▶ **Your assignment**
Could you repeat the entries below exactly, but only from the line with "The following is" through the line with "spectrogram to text", and without any picture?
Segment Start: Records supplied
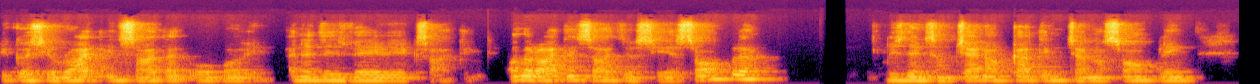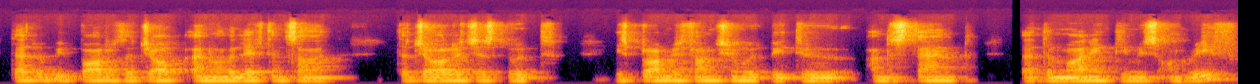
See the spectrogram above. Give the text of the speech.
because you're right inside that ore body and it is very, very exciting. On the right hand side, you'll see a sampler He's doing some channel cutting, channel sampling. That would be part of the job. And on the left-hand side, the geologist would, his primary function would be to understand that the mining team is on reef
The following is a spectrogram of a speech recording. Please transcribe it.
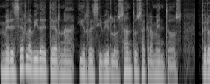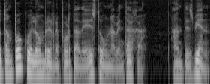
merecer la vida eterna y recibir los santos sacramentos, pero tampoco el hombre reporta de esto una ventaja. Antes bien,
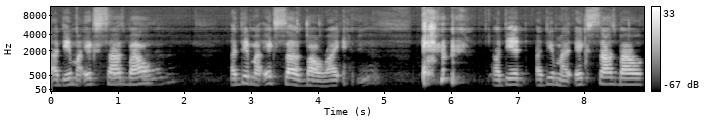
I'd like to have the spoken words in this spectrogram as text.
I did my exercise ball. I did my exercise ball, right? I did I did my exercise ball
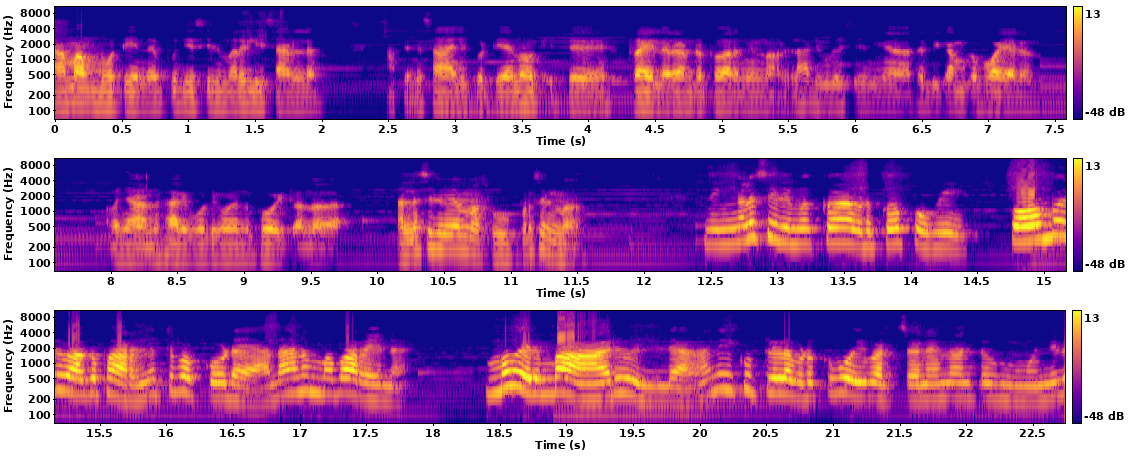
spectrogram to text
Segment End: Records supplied
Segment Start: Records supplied
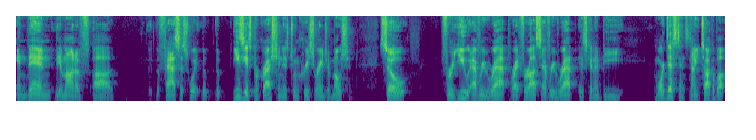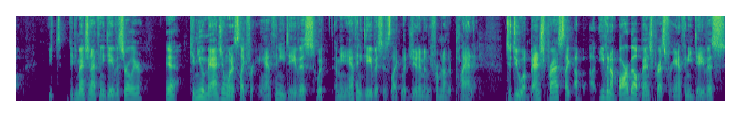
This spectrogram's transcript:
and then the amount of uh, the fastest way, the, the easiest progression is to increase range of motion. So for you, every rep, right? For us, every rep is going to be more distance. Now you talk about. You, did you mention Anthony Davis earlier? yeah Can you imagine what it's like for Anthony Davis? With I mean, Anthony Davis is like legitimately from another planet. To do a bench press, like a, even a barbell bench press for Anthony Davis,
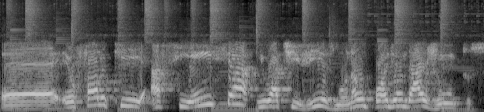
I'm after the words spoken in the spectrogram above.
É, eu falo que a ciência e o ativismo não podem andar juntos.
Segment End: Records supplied
▶ **Exercise result**
The following is a spectrogram of a speech recording. Please transcribe it.
merecer la vida eterna y recibir los santos sacramentos, pero tampoco el hombre reporta de esto una ventaja. Antes bien,
I'd like to have the spoken words in this spectrogram as text.
I did my exercise ball. I did my exercise ball, right? I did I did my exercise ball
spectrogram to text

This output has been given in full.